For open and public accounts, like Twitter, information may be readily available to investigators by simply clicking on an account, video, tweet etc. In Gulf Shores, this was the case.  

With the usefulness of the popular platforms for law enforcement comes the inherent concerns associated with the constitutional protections under the Fourth Amendment, which addresses unreasonable search and seizure. The debate is far from settled and often comes down to internal policies and interpretations of existing protections.

In Boston, social media represents a value outreach to both inform the public and solve serious crimes. Lt. Detective Mike McCarthy said the more than 360,000 followers on the Boston Police Department’s Twitter account has led to vital information in cases ranging from bank robberies to sexual assaults and homicides.

“We use it as a community outreach tool … where we seek help and we take tips from the community through it,” he said. “We don’t do any investigations into social media itself, but we use a lot of open source stuff that our investigators will use, what’s publicly available, to aid in their investigations.”

McCarthy said the online resources have become a front-line tool in crime fighting and are regularly used to push information, like video clips and photos, to engage the public in identifying suspects.

As a trusted source of public information, the city’s police department social feeds also give access to fact-based information in an online world of conjecture and speculation, McCarthy said.

“It’s a great way to get accurate and timely information out, and we’re a trusted source, so people tend to look to us first,” he said, adding that people look to law enforcement for accurate information given the amount of misinformation out there from the public's use of social media.

"So we look at our role as important in getting the correct and accurate information out through our social media," he said. "We used it during the [Boston Marathon] bombing, and it proved to be a very effective way for us to get accurate and timely information out, and correct some of the misinformation that was already out there.”

The prevalence of social media has made it a valuable go-to investigative tool for law enforcement, whether for small-time crimes like this one or more serious cases involving life and death crimes, McCarthy said.

“Recently there was a video posted in the next county where someone … was high on one of these bath salts, and their investigators tracked them down because of a child welfare concern, which was an obvious issue with the video …,” he said. “It’s becoming more and more common because of how often people post things out there, and really the way we look at it is, we don’t want to waste an opportunity to solve a crime. That might be what it takes to close it. So we are definitely very active with [social media], and when that is available, you don’t want to waste that source.”

The department, despite the obvious irritation over being targeted by a weighty projectile, has maintained an engaging sense of humor that many have shared through their social media channels.

Their officers have even tweeted photos of themselves donning football helmets in response. 

During a March 28 interview with Fox & Friends, Police Chief Edward Delmore commented on the video of Heady calling him a “knucklehead” and “idiot” and said his alleged actions equated to “stupid human tricks.”
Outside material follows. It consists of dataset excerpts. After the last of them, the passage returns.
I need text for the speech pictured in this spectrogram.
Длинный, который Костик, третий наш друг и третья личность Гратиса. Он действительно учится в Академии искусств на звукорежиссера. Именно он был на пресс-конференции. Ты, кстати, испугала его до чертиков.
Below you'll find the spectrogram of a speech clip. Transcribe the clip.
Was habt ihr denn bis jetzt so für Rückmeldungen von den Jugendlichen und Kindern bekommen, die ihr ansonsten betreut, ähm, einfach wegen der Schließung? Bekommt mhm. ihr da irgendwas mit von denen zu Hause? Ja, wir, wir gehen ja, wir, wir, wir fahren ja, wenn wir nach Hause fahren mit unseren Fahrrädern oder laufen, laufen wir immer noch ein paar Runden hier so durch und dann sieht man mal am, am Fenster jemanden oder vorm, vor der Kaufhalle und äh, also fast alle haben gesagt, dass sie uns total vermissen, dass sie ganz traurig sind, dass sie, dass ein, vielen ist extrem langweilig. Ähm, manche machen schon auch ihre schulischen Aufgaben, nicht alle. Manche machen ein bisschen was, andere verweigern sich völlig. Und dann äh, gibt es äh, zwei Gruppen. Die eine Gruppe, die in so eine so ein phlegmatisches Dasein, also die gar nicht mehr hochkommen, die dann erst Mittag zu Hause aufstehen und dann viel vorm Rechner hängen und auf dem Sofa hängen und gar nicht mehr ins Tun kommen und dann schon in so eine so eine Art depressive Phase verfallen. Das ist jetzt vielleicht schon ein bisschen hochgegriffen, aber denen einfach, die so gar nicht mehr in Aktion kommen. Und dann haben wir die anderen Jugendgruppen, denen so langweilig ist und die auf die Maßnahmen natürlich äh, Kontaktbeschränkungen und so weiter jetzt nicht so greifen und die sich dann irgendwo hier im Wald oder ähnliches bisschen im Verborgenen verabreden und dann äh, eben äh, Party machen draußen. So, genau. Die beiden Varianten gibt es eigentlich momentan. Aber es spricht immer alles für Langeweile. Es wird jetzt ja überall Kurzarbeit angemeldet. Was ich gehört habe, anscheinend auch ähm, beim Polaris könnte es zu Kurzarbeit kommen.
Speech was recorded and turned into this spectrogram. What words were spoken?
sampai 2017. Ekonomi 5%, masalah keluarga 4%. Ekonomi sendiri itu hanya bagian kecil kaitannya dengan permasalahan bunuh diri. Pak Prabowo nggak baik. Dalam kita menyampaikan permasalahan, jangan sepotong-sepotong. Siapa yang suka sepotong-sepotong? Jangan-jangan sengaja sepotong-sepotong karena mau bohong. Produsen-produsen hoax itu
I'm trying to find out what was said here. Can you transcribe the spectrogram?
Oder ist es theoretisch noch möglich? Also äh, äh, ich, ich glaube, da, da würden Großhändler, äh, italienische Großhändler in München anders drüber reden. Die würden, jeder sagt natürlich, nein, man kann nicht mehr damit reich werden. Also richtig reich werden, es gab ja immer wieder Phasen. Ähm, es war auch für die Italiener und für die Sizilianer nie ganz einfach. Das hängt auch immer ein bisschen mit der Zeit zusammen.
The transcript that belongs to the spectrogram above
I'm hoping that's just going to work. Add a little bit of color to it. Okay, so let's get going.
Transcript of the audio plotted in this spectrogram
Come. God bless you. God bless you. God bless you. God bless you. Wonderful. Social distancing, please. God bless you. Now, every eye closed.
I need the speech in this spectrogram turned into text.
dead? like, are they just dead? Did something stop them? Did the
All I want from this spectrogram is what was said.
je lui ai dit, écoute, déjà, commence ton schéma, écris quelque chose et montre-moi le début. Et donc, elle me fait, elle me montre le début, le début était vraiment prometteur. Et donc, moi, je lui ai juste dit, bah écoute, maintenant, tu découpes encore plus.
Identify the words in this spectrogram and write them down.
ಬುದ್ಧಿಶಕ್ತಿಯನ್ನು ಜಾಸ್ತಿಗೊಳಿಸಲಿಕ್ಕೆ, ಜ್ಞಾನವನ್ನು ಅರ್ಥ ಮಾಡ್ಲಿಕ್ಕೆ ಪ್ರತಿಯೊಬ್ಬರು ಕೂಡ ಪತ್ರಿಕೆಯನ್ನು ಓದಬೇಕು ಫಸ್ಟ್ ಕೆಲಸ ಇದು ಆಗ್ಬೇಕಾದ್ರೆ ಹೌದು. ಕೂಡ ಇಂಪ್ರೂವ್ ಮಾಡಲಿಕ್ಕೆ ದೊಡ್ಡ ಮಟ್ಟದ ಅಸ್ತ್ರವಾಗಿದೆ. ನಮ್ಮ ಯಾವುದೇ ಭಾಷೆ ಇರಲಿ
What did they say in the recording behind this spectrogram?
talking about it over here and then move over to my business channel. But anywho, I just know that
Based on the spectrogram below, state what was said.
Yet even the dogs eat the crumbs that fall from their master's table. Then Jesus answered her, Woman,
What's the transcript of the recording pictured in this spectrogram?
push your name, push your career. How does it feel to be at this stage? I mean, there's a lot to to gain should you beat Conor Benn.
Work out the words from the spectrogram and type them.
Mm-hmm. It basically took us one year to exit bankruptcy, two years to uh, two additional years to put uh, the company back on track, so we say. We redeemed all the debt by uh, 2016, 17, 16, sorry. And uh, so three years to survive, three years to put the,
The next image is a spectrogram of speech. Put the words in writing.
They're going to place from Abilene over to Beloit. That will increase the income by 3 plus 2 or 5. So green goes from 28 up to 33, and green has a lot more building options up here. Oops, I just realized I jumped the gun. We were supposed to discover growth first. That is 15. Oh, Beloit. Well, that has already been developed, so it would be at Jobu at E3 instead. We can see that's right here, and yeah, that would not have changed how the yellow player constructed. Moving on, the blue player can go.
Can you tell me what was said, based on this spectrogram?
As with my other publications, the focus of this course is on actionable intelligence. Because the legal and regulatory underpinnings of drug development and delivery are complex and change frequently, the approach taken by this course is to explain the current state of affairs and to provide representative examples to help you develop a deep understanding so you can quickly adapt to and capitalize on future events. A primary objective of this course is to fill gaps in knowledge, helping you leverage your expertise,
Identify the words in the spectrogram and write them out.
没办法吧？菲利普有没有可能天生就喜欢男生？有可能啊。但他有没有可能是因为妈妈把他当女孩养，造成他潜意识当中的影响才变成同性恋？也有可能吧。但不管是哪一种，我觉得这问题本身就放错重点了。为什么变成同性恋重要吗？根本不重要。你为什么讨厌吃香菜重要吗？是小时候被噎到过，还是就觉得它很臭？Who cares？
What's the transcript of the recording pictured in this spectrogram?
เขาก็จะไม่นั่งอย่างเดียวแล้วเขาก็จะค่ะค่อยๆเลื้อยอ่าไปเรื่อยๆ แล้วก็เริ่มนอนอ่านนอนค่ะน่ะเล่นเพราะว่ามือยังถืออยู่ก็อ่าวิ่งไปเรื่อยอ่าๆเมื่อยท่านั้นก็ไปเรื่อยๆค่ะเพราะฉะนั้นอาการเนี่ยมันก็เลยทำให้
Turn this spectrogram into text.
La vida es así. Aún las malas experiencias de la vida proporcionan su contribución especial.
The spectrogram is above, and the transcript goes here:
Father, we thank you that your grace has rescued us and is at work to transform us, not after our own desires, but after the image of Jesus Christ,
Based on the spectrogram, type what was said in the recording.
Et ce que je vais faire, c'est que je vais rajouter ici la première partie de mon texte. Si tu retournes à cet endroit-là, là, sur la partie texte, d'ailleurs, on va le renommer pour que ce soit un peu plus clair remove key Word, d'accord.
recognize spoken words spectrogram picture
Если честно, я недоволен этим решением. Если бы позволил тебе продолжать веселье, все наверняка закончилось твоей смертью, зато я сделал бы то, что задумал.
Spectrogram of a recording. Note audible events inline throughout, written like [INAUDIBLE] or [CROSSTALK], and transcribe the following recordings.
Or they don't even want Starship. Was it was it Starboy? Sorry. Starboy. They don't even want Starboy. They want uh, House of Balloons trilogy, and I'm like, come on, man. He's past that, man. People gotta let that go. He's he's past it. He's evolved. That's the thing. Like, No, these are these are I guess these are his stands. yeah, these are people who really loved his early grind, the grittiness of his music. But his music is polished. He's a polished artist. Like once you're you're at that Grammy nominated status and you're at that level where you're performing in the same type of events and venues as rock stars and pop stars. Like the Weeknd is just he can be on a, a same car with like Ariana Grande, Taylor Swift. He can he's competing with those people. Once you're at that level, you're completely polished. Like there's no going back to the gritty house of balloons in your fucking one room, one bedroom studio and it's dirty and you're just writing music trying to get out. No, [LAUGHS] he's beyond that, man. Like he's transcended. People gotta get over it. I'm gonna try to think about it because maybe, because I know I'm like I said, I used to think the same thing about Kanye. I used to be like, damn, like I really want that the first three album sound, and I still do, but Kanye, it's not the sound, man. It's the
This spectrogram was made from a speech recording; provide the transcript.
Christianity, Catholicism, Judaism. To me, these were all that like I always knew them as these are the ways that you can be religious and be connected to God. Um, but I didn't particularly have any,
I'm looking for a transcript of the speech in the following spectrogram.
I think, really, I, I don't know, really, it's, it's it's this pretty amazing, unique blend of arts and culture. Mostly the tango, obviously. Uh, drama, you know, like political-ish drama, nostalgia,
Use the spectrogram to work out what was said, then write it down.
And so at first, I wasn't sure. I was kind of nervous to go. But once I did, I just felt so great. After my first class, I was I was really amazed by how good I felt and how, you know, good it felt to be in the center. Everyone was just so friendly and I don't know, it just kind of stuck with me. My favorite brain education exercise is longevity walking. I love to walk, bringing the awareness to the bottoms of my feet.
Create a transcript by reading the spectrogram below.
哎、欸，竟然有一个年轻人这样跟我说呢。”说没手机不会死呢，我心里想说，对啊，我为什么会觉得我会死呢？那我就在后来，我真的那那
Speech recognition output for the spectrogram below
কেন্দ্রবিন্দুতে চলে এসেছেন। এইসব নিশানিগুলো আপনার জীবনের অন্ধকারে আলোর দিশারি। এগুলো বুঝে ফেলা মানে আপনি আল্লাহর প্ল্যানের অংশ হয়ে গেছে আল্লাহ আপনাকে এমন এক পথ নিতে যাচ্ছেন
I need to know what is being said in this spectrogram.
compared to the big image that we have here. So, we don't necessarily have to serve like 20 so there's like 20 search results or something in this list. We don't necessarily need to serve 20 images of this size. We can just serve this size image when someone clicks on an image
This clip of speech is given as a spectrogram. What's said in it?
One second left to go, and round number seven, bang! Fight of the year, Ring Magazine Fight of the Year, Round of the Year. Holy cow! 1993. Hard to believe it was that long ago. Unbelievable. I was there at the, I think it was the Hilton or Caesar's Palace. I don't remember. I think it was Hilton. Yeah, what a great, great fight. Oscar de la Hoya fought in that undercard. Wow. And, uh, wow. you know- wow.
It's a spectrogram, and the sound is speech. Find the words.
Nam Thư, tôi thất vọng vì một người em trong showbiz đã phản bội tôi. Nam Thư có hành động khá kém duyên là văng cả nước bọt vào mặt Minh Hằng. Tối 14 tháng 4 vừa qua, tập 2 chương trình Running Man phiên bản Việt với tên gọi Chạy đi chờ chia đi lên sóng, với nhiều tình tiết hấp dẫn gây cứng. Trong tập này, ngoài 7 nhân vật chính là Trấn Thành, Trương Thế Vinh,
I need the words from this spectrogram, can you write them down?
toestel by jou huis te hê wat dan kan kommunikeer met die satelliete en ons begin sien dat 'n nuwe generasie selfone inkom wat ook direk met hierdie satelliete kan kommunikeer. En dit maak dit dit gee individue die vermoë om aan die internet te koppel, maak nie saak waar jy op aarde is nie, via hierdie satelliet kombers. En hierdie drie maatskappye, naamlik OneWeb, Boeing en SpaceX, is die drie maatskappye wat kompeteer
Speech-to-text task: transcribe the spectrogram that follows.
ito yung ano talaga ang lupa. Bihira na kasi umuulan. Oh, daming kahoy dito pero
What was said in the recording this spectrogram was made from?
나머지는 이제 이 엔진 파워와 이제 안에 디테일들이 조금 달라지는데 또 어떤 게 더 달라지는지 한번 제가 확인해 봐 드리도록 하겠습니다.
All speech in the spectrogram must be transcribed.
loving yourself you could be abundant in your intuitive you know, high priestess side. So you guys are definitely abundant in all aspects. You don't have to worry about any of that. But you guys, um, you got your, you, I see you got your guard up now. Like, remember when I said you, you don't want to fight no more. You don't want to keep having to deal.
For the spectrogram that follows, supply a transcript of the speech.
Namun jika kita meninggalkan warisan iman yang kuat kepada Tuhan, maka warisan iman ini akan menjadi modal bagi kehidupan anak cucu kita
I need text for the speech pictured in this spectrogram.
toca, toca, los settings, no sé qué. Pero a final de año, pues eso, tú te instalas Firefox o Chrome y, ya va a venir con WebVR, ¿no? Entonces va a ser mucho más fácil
“To give the devil his due, he does have a good arm and he had good aim," Delmore said. "But the problem for him became when one of his friends tweeted it, and we monitor social media, and you could say we intercepted it and made a video of our own."

Since the department issued the warrant for Heady’s arrest, Coleman said someone identifying themselves as his counsel has reached out to authorities. Delmore said it is unlikely he will get the stiffest penalty available, but did say it also depends on how frustrated they get in the process of negotiating his surrender. 

“Ultimately it’s a misdemeanor case, so we are not going to go to Texas to pick him up," Coleman said, "but the quicker this is resolved, the better it is for everybody."

Eyragon Eidam Web Editor

Eyragon Eidam is the Web editor for Government Technology magazine, after previously serving as  assistant news editor and covering such topics as legislation, social media and public safety. He can be reached at eeidam@erepublic.com.